===== Recorded information =====

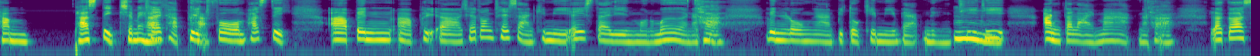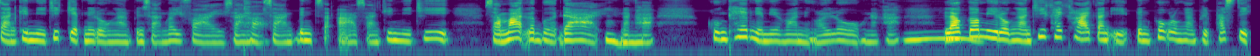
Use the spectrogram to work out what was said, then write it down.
ทำพลาสติกใช่ไหมคะ ใช่ค่ะ ผลิตโฟมพลาสติกอ่าเป็นอ่าผลิตอ่าใช้ต้องใช้สารเคมีไอสไตรีนโมโนเมอร์นะคะค่ะเป็นโรงงานปิโตรเคมีแบบหนึ่งที่อืมที่อันตรายมากนะคะค่ะแล้วก็สารเคมีที่เก็บในโรงงานเป็นสารไวไฟสารค่ะสารเป็นสอ่าสารเคมีที่สามารถระเบิดได้อือฮึนะคะ กรุงเทพเนี่ยมีประมาณ 100 โรงนะคะอืมแล้วก็มีโรงงานที่คล้าย ๆ กันอีก เป็นพวกโรงงานผลิตพลาสติก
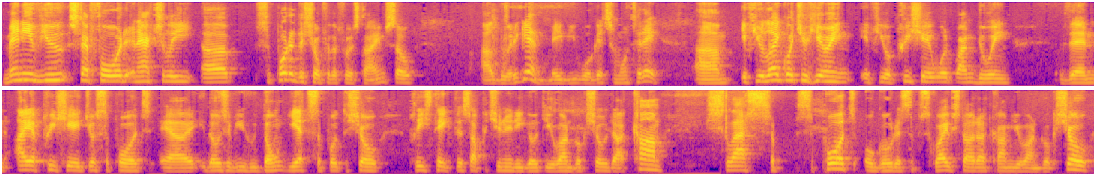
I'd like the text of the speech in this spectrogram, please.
many of you stepped forward and actually uh, supported the show for the first time. So I'll do it again. Maybe we'll get some more today. Um, if you like what you're hearing, if you appreciate what I'm doing, then I appreciate your support. Uh, those of you who don't yet support the show, please take this opportunity. Go to yaronbrookshow.com slash support or go to subscribestar.com, Show,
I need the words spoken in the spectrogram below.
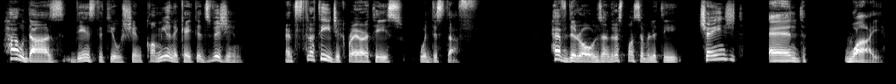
How does the institution communicate its vision and strategic priorities with the staff? Have the roles and responsibility changed and why?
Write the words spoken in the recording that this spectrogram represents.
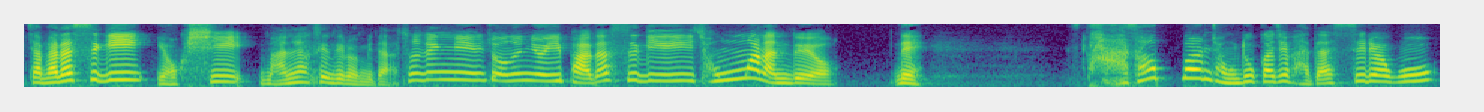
자, 받아쓰기 역시 많은 학생들이 옵니다. 선생님, 저는요, 이 받아쓰기 정말 안 돼요. 네. 다섯 번 정도까지 받아쓰려고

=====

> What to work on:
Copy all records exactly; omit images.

> Finished task:
Use the spectrogram to work out what was said, then write it down.
ทำพลาสติกใช่ไหมคะ ใช่ค่ะ ผลิตโฟมพลาสติกอ่าเป็นอ่าผลิตอ่าใช้ต้องใช้สารเคมีไอสไตรีนโมโนเมอร์นะคะค่ะเป็นโรงงานปิโตรเคมีแบบหนึ่งที่อืมที่อันตรายมากนะคะค่ะแล้วก็สารเคมีที่เก็บในโรงงานเป็นสารไวไฟสารค่ะสารเป็นสอ่าสารเคมีที่สามารถระเบิดได้อือฮึนะคะ กรุงเทพเนี่ยมีประมาณ 100 โรงนะคะอืมแล้วก็มีโรงงานที่คล้าย ๆ กันอีก เป็นพวกโรงงานผลิตพลาสติก
I'd like the text of the speech in this spectrogram, please.
many of you stepped forward and actually uh, supported the show for the first time. So I'll do it again. Maybe we'll get some more today. Um, if you like what you're hearing, if you appreciate what I'm doing, then I appreciate your support. Uh, those of you who don't yet support the show, please take this opportunity. Go to yaronbrookshow.com slash support or go to subscribestar.com, Show,
I need the words spoken in the spectrogram below.
How does the institution communicate its vision and strategic priorities with the staff? Have the roles and responsibility changed and why?
Write the words spoken in the recording that this spectrogram represents.
자, 받아쓰기 역시 많은 학생들이 옵니다. 선생님, 저는요, 이 받아쓰기 정말 안 돼요. 네. 다섯 번 정도까지 받아쓰려고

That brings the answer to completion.